Stored items from a collection
'''

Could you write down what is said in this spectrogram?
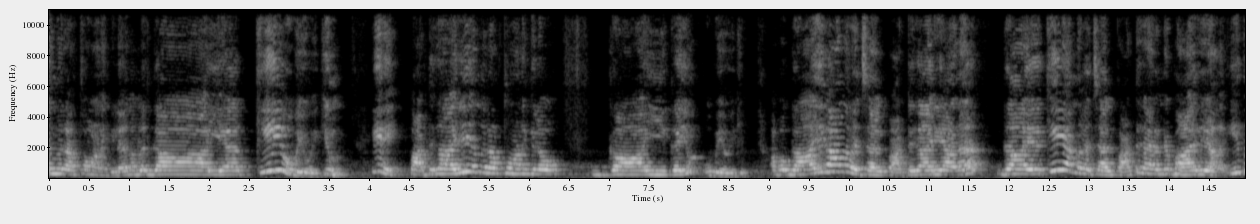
എന്നൊരർത്ഥമാണെങ്കിൽ നമ്മൾ ഗായകി ഉപയോഗിക്കും. ഇനി പാട്ടുകാരി എന്നൊരർത്ഥമാണെങ്കിലോ ഗായികയും ഉപയോഗിക്കും. അപ്പൊ ഗായിക എന്ന് വെച്ചാൽ പാട്ടുകാരിയാണ് ഗായകി എന്ന് വെച്ചാൽ പാട്ടുകാരന്റെ ഭാര്യയാണ്. ഇത്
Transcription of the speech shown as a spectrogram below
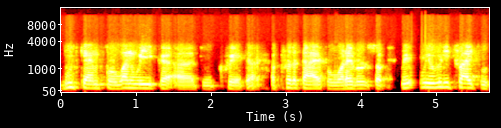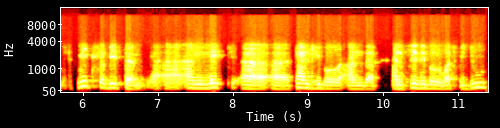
uh, boot camp for one week uh, to create a, a, prototype or whatever. So we, we really try to mix a bit um, uh, and make uh, uh tangible and uh, and visible what we do,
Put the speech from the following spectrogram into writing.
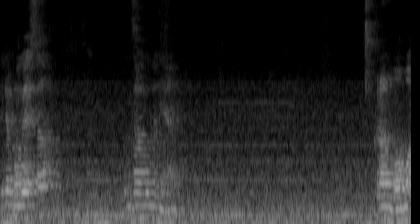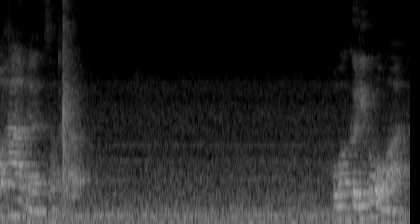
이름 뭐겠어? 분사 구문이야. 그럼 뭐뭐 하면서? 혹은 그리고 뭐뭐 하다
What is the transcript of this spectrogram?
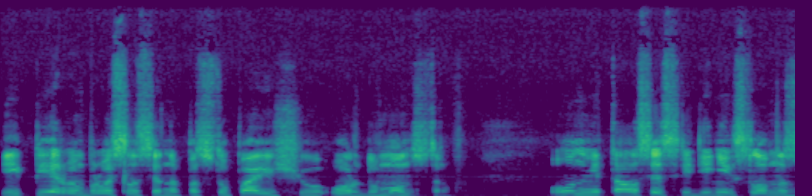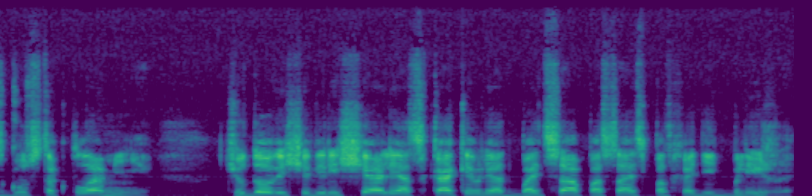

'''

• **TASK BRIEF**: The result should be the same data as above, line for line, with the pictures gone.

• **RESULT FOR THIS TASK**:
Could you write down what is said in this spectrogram?
എന്നൊരർത്ഥമാണെങ്കിൽ നമ്മൾ ഗായകി ഉപയോഗിക്കും. ഇനി പാട്ടുകാരി എന്നൊരർത്ഥമാണെങ്കിലോ ഗായികയും ഉപയോഗിക്കും. അപ്പൊ ഗായിക എന്ന് വെച്ചാൽ പാട്ടുകാരിയാണ് ഗായകി എന്ന് വെച്ചാൽ പാട്ടുകാരന്റെ ഭാര്യയാണ്. ഇത്
Transcription of the speech shown as a spectrogram below
uh, boot camp for one week uh, to create a, a, prototype or whatever. So we, we really try to mix a bit um, uh, and make uh, uh tangible and uh, and visible what we do,
Put the speech from the following spectrogram into writing.
이름 뭐겠어? 분사 구문이야. 그럼 뭐뭐 하면서? 혹은 그리고 뭐뭐 하다
What is the transcript of this spectrogram?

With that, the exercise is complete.